Last Thursday, while running around like a madman trying to put together a respectable Halloween costume, a heavy piece of luggage fell on my right foot while I was in line for the bus. In my hand was the plastic bucket that would ultimately be used to create my lamest Halloween costume ever.
I didn't think anything of the incident at the time, and good-naturedly accepted the apology of the poor traveller, who was wrestling with several big suitcases while attempting to root through a handful of foreign lucre for Canadian coins.
Two days later I found myself on the Lougheed Highway, huffing and puffing up a long, winding hill in my running shoes. The stabbing pains in my right foot, or more specifically the raised area above my big toe where the suitcase fell, are all I can think about - at least until a couple of blisters develop under the big toe on my left foot.
My leg of the relay run, the 100 km Haney to Harrison relay, is about 13.5 km - my personal longest run since I took up the sport of running back in April, although I ran almost double that distance over three legs during the Hood to Coast race back in August.
Both feet held together until I reached the handoff point, as they always do, and after consuming a few mouthfuls of water I reached for the first beer of the day. It wasn't even 2 o'clock., but I felt it was well-deserved for my hour and five minutes of labour and discomfort - as was the next beer, the next two after that, and the next four after that.
By five o'clock that afternoon I couldn't even feel my sore feet, and that suited me just fine. In fact, that's what I was counting on.
For me, that is what competitive running is all about. You get up early, you stretch, and then you pound pavement until you hit the finish line. And then you either go somewhere for a huge, greasy breakfast or hit the beer tent to sympathize with fellow runners.
Running events are a lot of fun, I'm discovering, except for the running part - I'm glad I started, and think I will be a runner for the rest of my life. But I have started to worry that I might be developing a little bit of a running problem.

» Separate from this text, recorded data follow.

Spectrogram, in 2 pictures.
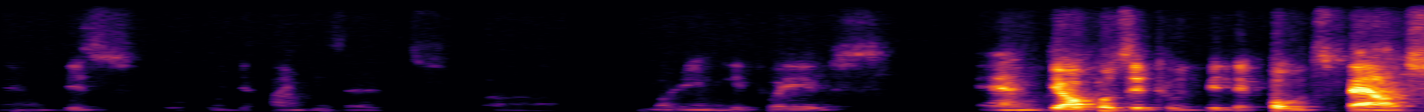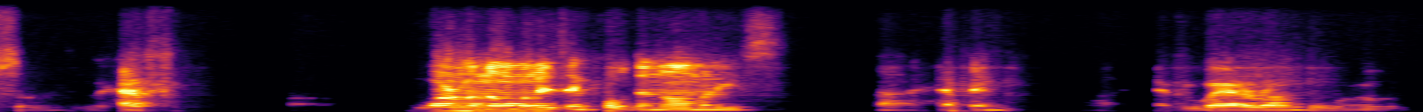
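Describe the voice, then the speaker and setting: A man giving an academic seminar talk over a video call, his mic volume going up and down as he speaks, halting and repeating words as he explains. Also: fairly low pitch, fairly even intonation. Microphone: computer mic over a video call. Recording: dull lo-fi video call audio.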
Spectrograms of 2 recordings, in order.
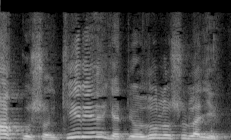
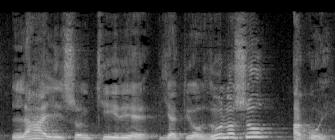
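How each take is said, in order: First: Mock demand. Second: Said in the usual way. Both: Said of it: "Εμείς τρέχουμε, φωνάζουμε".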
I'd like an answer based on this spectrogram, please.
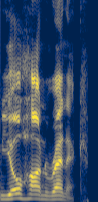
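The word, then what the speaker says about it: Johan Renck: bringing over the director I believe he pronounced his name Johan Rennick he's actually coming over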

One member of our relay team started the first leg of the race at 6:30 a.m. that morning. He cracked his first cold beer at about 7:15 a.m. and kept up a an astonishing pace until about 1 a.m. the following morning.